During one particular performance in the last couple of years I was too attached to the outcome of a scene/performance that I acted in a way that I’m not terribly proud of. It’s difficult to admit to mistakes, especially when perfectionism is something of struggle, but I think it’s important to talk about times when things don’t go as planned. It’s the best way to make sure that unsafe behavior doesn’t happen again. It’s human to make mistakes, it’s enlightened to try and learn from them.
Going into Iron Slut (run by the oh so fabulous Reid Mihalko) I wasn’t sure exactly what I was getting into. Most of the other people who had participated in it before that I knew were sex performers, while I am someone who expresses sex through kink. I wanted to make sure that the audience understood (and would still be satisfied) even if I didn’t perform a traditional sex act on stage.
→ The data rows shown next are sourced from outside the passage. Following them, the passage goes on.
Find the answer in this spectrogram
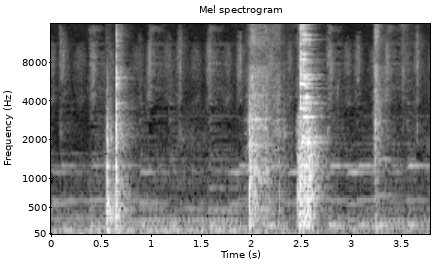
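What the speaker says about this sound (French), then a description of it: "Je viens mettre le lait dans le bol." Cold milk and whipped cream powder go into a bowl, giving a few sharp clinks and knocks against the bowl, spaced out and close by, with no talking.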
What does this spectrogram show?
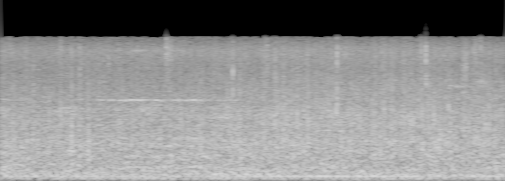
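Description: Steady rain hiss, with scattered faint ticks of drops.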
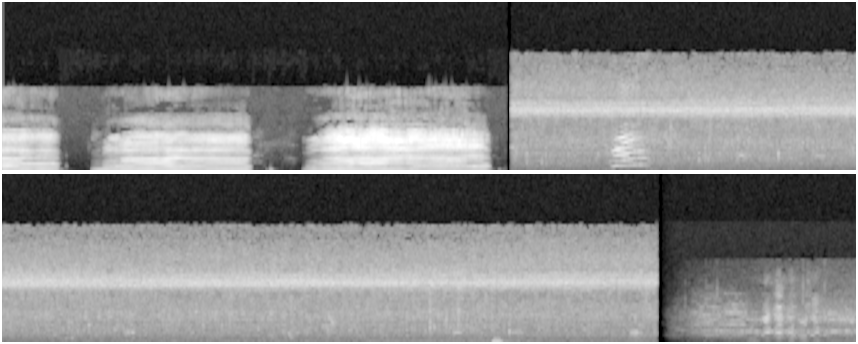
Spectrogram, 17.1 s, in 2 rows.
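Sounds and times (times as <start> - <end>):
outdoor background hiss: 5.1 - 15.1.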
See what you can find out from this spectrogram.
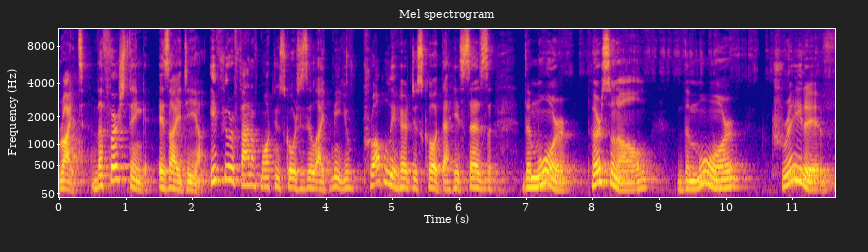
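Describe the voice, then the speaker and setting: A man speaks at a medium pitch with very wide pitch swings and a fairly slow pace. Audible room echo surrounds his voice. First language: Persian. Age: 20s. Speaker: startup founder. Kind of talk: vlog monologue. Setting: hot room.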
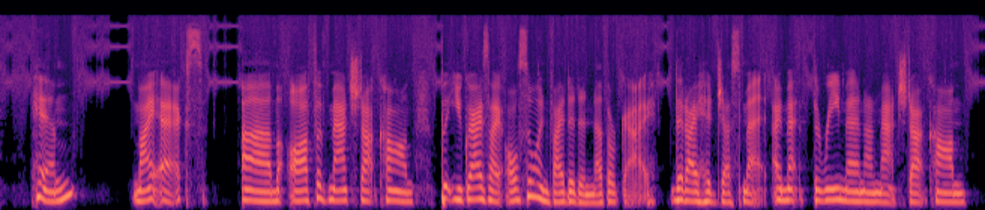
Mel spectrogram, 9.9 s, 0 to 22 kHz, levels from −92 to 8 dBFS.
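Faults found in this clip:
Converter idle tones, throughout: whistle around 4 kHz in pauses, grainy noise under quiet speech, about 24 dB below signal. Probable component: undithered delta-sigma ADC looping bit patterns at low input. Unlike fixed mains hum, the pitch is set by the input offset.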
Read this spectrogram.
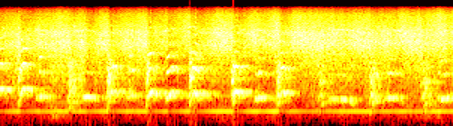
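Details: Freya, a Siberian husky at the groomers, reacting to the blow-dryer: wavering, yodelling howls and whines that bend up and down, one every second or so, over a steady loud roar of the dryer.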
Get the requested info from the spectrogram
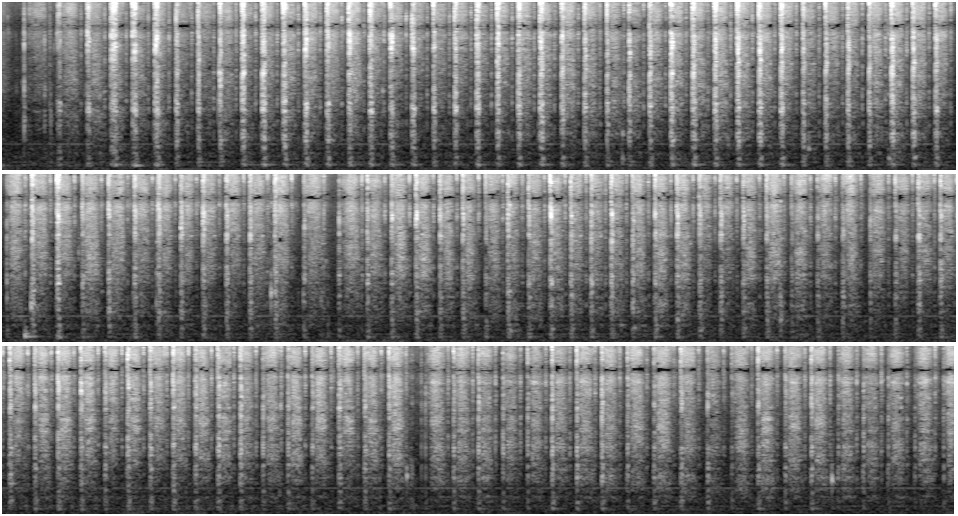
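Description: Hand trigger spray bottle squeezed rapidly and repeatedly, misting water onto a seed tray of potting mix: a quick string of short spray hisses, about three a second. It is a little louder for the first ten seconds or so.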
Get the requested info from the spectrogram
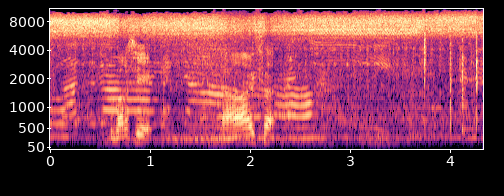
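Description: A steady, high-pitched insect drone, with short excited voices over it twice.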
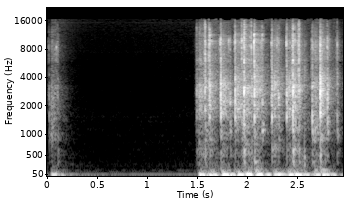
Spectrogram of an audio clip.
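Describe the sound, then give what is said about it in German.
Typing a note on a computer keyboard: a near-silent pause, then a quick, steady run of many crisp key clacks continuing to the end. “Ich muss hier noch was auf meine schlaue Liste schreiben.”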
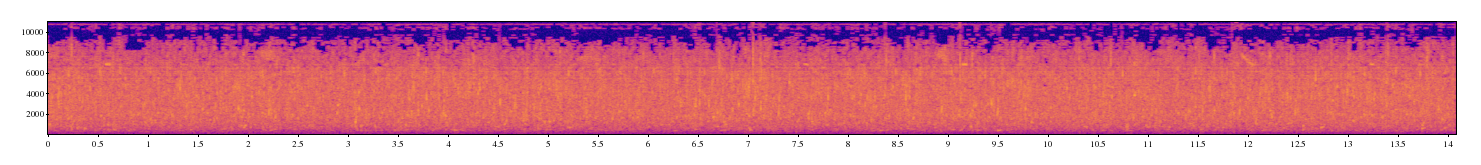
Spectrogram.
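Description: Mountain stream flowing steadily, a continuous rush of water over rocks with small splashes and trickles all through.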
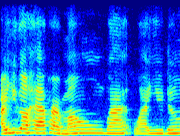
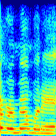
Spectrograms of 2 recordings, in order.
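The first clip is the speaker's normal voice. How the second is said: plain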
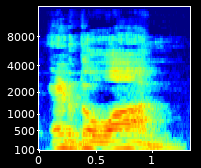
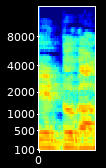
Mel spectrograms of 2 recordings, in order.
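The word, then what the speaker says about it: Erdoğan: তার নাম Recep Tayyip এরদোয়ান। উচ্চারণটা মনে রাখবেন, অনেকে এরদোগান বলেন, ভুল বলেন।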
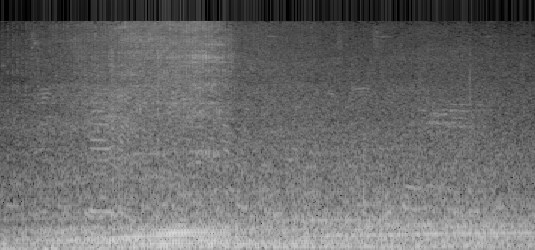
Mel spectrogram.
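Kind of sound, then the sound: vehicle, city street traffic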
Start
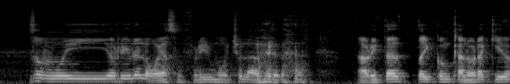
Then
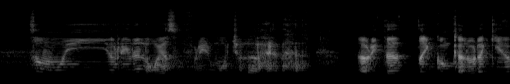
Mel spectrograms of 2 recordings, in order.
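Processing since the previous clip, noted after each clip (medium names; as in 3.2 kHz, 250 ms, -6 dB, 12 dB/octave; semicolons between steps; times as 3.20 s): steep high-pass 790 Hz 72 dB/octave; trim -4 dB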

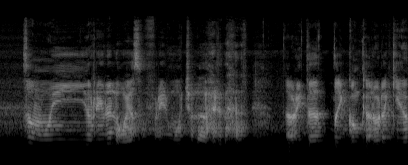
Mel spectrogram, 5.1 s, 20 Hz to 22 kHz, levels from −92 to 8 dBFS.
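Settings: peak limiter -29.5 dBFS, peak gain reduction 11.5 dB; trim +3.5 dB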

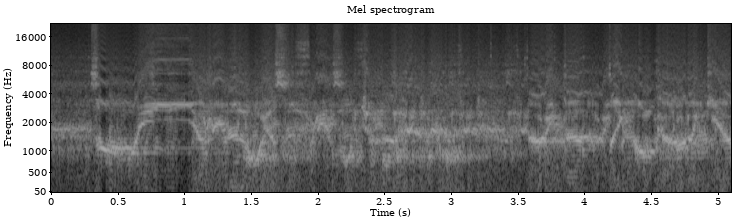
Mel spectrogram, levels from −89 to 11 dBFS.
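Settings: resonances exaggerated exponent 1.5; two-band feedback delay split 1.4 kHz, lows 81 ms, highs 429 ms, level -11 dB; power-law waveshaper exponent 0.35; trim +4 dB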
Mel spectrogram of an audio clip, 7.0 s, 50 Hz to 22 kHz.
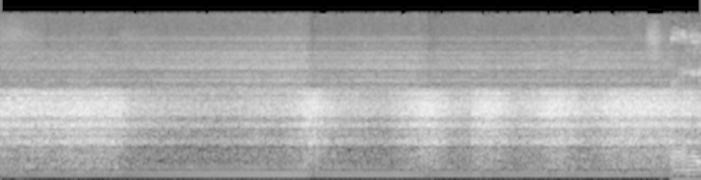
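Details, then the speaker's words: Swan Cygnet 270B 10–18 meter transceiver after cleaning and relocating the tuning-capacitor grounds to cure oscillation; receiver now gives steady hiss and faint tones with no more scratching or popping. "we definitely have a big people receiver and no more that scratchin and popping"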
Trying to think of a way to “wow” the crowd while respecting my own boundaries, I came up with the idea to use a newly acquired (well, still acquiring) skill of double single tail whips while popping a couple of balloons off a rubber banded dick. Like a kinky circus act. Fantastically fun idea, however it arrived a tad to late for me to actually practice before heading to the event.
I’m confident in my whipping skills, though the double aspect is rather new. I assumed that I would be able to figure it out on the spot (I tend to be fairly good at that).
But when the time came I was dangerously distracted. I can get very single-minded about goals, which is helpful when running a business & detrimental when dealing with a rather sensitive interaction with another human being.
I started off slowly, showing that whipping can be soft and sensual, not just hard and cruel. The balloons were bouncing, everyone was laughing and as I put more and more power into throwing the whips, while not getting the response I wanted (for the balloons to pop) my competitive side came out and in this case is wasn’t good.
Popping the balloons became my entire focus, rather than engaging the audience (who had paid to come to an educational experience) or ensuring the complete safety of my demo model. At the end of my desmonstration, popping those balloons became paramount, even above safety. I was determined to pop that second balloon. My swings started to get wilder and with more force behind them. I did the exact thing that I always warn against in my classes, which is swing from the shoulder for the mere strength of it. Because when you do that, your aim suffers. The human person that I was playing with faded into the background of my mind, and my need to pop the balloon (and therefore complete the task I had set for my performance) was all that was in my focus. As a result, a few stray strikes hit his skin in places that I would usually go to great lengths to avoid.
I’m grateful that I was playing with a really wonderful demo model, someone I’ve known for almost a decade and who trusted my skills. I am grateful that he stood like a rock while I attacked that defiant balloon, and I’m grateful that the audience safe-worded on me to help shake me out of the need of completion. I most especially grateful that he was not actually ‘hurt’ in any way due to my mistaken mindset.
I take the safety of the submissives that I play with very seriously. But I am human, and even though I’ve been doing this full time, for a very long time, I still make mistakes. Ultimately it was not an overly dangerous mistake and the lightly marked demo model felt entirely fine about it. But it was an intensely important reminder for me not to EVER lose focus on the person that I’m playing with, even when there’s a performance aspect of it. And the lesson I hope to share, whether you act out your fantasies at public dungeons or in the privacy of your own homes…. is that dominants & tops need to always be vigilant to be worthy of the trust that is placed in us. Don’t get so attached to the outcome of a scene that you lose track of the journey and of the safety of those that are a part of our fantasies and experiences.
This was first posted at CoachingByKali.com